“At first, I kept second-guessing myself, and I thought it was silly,” the entrepreneur and account executive for UPS says of writing her book. “I thought it was a little weird, and so I prayed on it. Through the positive feedback I’ve received from both women and men, I’m so pleased with my decision to have written it.”
In 2005, Angela was encouraged by the women in her book club to put on paper the reasons why she thinks her dating life has been so active. Don’t let the title fool you: The result is a self-reflective, honest workbook intended to employ a spirit of independence and confidence in the reader.
“Number one is love yourself. I wrote the book in a spirit of fun and love, to be read as if I’m having a conversation with the person reading it,” Angela says. “What the book really is about is having a positive attitude and creating a more rewarding life for yourself, which of course is not limited to being in a relationship.”
So in her research with both women and men, married and single, what did she find?
“I tell women that what they’re looking for in men, they have to have it themselves and be sure that they’re exhibiting the qualities that they seek in others.”
Qualities such as high ethical standards and personal responsibility are some of the tenets by which Angela lives her life and operates her business, Speaking Concepts & Publications, LLC. A born leader, Angela has so much to share, and Carolina continues to reap the benefits of her dedication to her alma mater.
An Entrepreneur Is Born
So how did Angela become such an independent thinker herself?
Born in Washington, DC, and raised in Greenwood, SC, Angela grew up the granddaughter of a small-business owner, John Wesley Jones. During her high school years, Angela was allowed to work at his shop on the weekends –- the only liquor store on the south-side of Saluda, SC -- counting money, making bank deposits, all the while being taught responsibility and customer service.
“My granddad held me to a higher standard than his employees and wanted us to learn the importance of providing excellent customer service in order to gain repeat business and customer loyalty,” Angela recalls.
With her mother’s articulacy, her father’s love of people and her own strong will to succeed, Angela is a good-natured businesswoman and loving mother to Brandon, a 19-year-old student at Alabama A&M University, a historically black college.
“I have been known to debate with my friends who graduated from historically black colleges and universities about the benefits of attending a university such as Carolina,” Angela explains. “Carolina has 4,000 black students. You can have the best of both worlds at Carolina –- a larger college campus with plenty of diversity.”
She originally wished for Brandon to be a Gamecock, but she’s pleased with his decision to be a Bulldog.
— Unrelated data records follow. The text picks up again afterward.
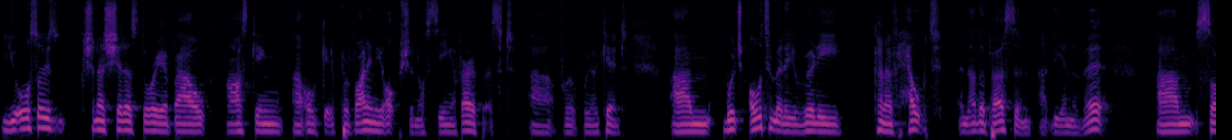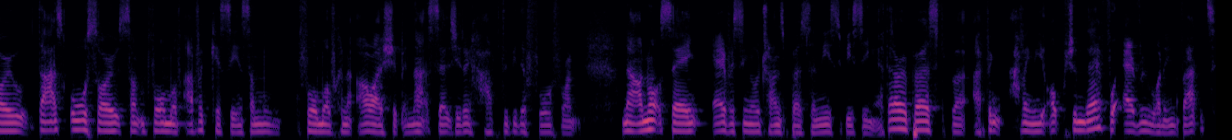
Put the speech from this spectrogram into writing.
you also kind of shared a story about asking uh, or get, providing the option of seeing a therapist uh, for, for your kid, um, which ultimately really kind of helped another person at the end of it. Um, so that's also some form of advocacy and some form of kind of allyship in that sense. You don't have to be the forefront. Now, I'm not saying every single trans person needs to be seeing a therapist, but I think having the option there for everyone, in fact,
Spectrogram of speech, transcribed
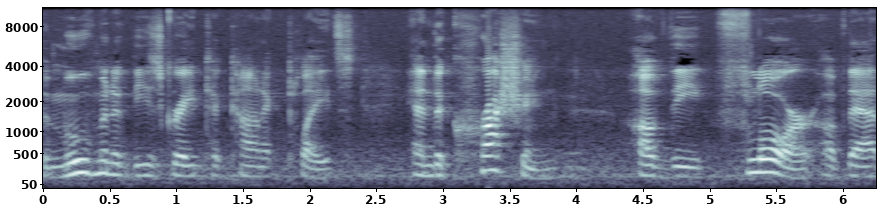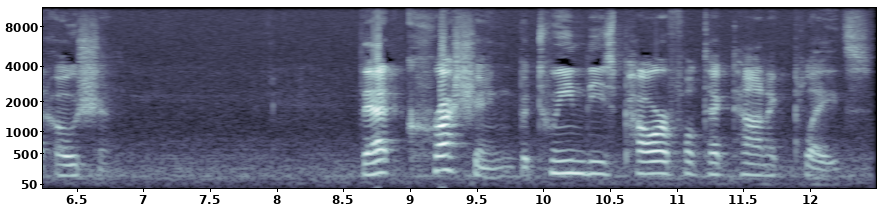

As long as he’s not the kind of Bulldog that resides in her home state.
“Oh, it gets bad, the rivalry with Georgia,” Angela laughs. “We have so many graduates of SEC schools in Atlanta, and everyone knows not to even get me started about 'my' USC!”
Angela says that she and two of her coworkers at UPS, Jerry Cox, ’73, and Ric Robinson, ’95, are a team of Gamecocks with a strong connection among them.
“It’s really powerful, what I feel for USC. When you get us all together, forget about it!”
Angela has gone so far as to try to sway her friends’ children to Carolina. She makes publicizing Carolina’s virtues a priority in her life, and she’s extremely proud of her association with the University.
“When you have been a part of something that has given you an opportunity to change your life and have a different lifestyle, why wouldn’t you want to share that with others?” she ponders. Angela’s love for Carolina influenced her younger brother, George Muhammad, and sister Zena Jones to also attend USC.
Truly, Angela keeps Carolina close to her always, and she has made a continued commitment to staying close with her Alumni Association by supporting the “My Carolina” membership campaign, as witnessed by her last words as she left the interview: “Have a safe trip back to Columbia, and take care of 'my' Carolina!”